# Data listing
= = =

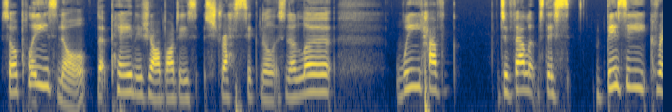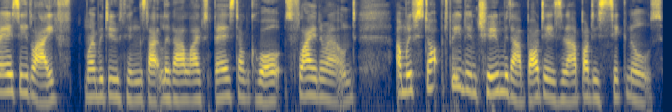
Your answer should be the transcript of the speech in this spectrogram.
So please know that pain is your body's stress signal, it's an alert. We have developed this busy, crazy life where we do things like live our lives based on quotes, flying around, and we've stopped being in tune with our bodies and our body's signals.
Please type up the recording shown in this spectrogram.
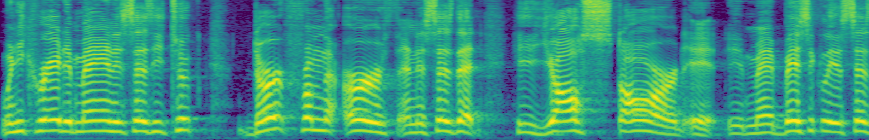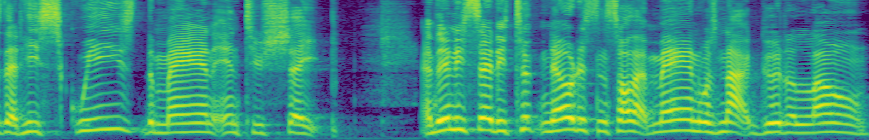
When he created man, it says he took dirt from the earth, and it says that he y'all starred it. it basically, it says that he squeezed the man into shape. And then he said he took notice and saw that man was not good alone.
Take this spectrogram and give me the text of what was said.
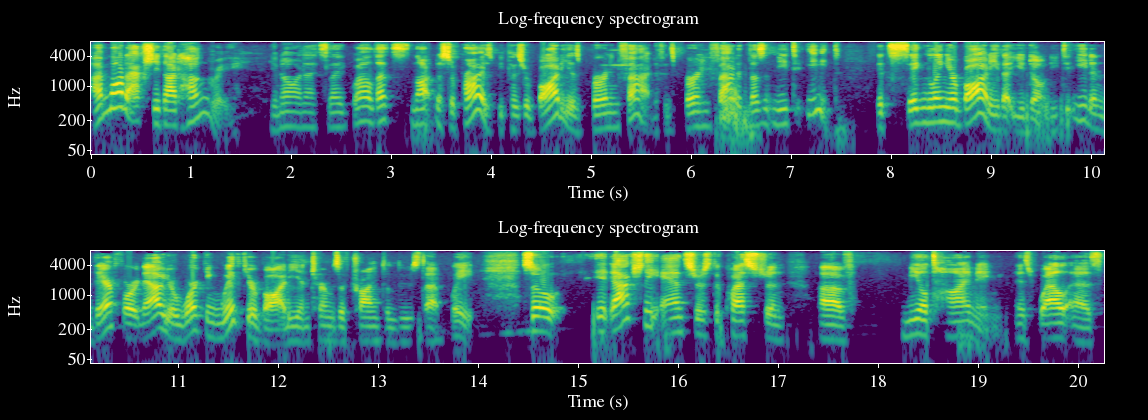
I'm not actually that hungry. You know, and it's like, well, that's not a surprise because your body is burning fat. If it's burning fat, it doesn't need to eat. It's signaling your body that you don't need to eat, and therefore now you're working with your body in terms of trying to lose that weight. So it actually answers the question of meal timing as well as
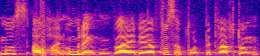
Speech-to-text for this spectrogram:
muss auch ein Umdenken bei der Fußabdruckbetrachtung.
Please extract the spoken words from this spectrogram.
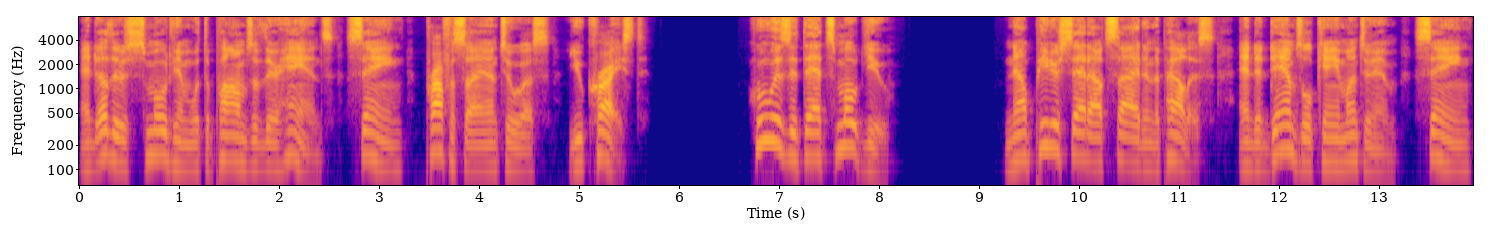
and others smote him with the palms of their hands, saying, Prophesy unto us, you Christ. Who is it that smote you? Now Peter sat outside in the palace, and a damsel came unto him, saying,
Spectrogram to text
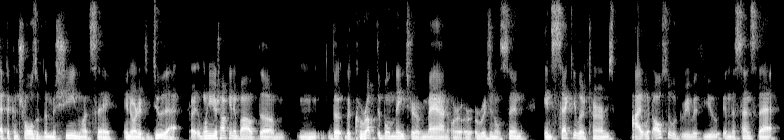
at the controls of the machine, let's say, in order to do that. When you're talking about the, um, the, the corruptible nature of man or, or original sin, in secular terms, I would also agree with you in the sense that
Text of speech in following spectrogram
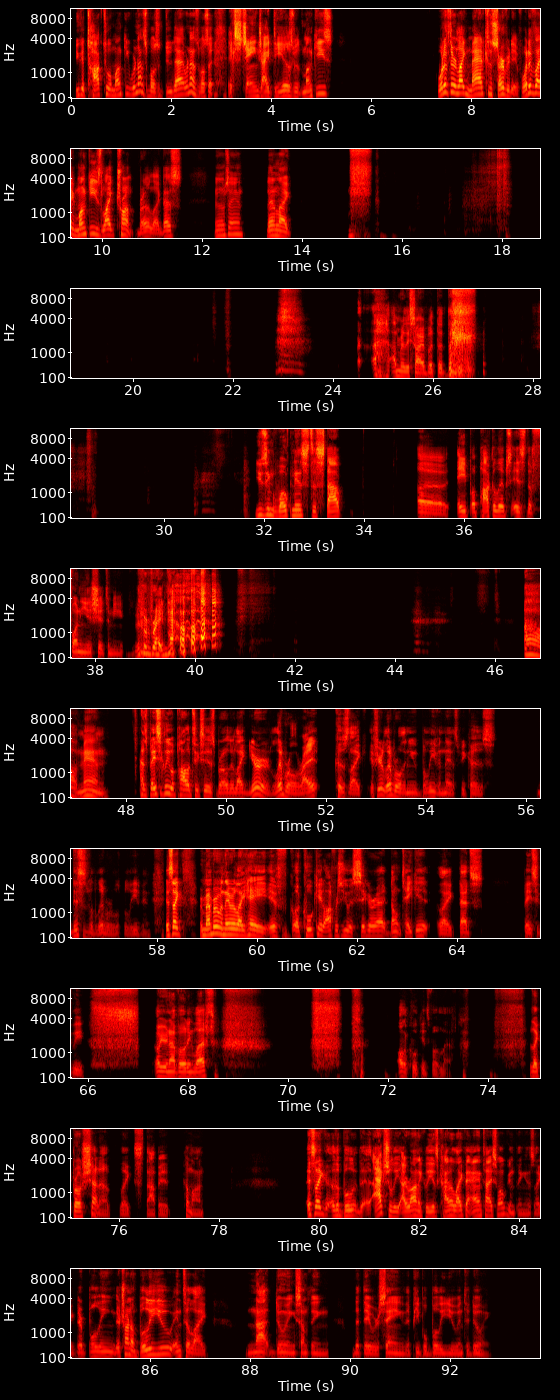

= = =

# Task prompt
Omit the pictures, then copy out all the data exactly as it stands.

# Response area
Your answer should be the transcript of the speech in this spectrogram.
So please know that pain is your body's stress signal, it's an alert. We have developed this busy, crazy life where we do things like live our lives based on quotes, flying around, and we've stopped being in tune with our bodies and our body's signals.
Please type up the recording shown in this spectrogram.
When he created man, it says he took dirt from the earth, and it says that he y'all starred it. it basically, it says that he squeezed the man into shape. And then he said he took notice and saw that man was not good alone.
Take this spectrogram and give me the text of what was said.
I'm not actually that hungry. You know, and it's like, well, that's not a surprise because your body is burning fat. If it's burning fat, it doesn't need to eat. It's signaling your body that you don't need to eat, and therefore now you're working with your body in terms of trying to lose that weight. So it actually answers the question of meal timing as well as
Speech-to-text for this spectrogram:
muss auch ein Umdenken bei der Fußabdruckbetrachtung.
Please extract the spoken words from this spectrogram.
and others smote him with the palms of their hands, saying, Prophesy unto us, you Christ. Who is it that smote you? Now Peter sat outside in the palace, and a damsel came unto him, saying,
Spectrogram to text
at the controls of the machine, let's say, in order to do that. When you're talking about the, um, the, the corruptible nature of man or, or original sin, in secular terms, I would also agree with you in the sense that
Text of speech in following spectrogram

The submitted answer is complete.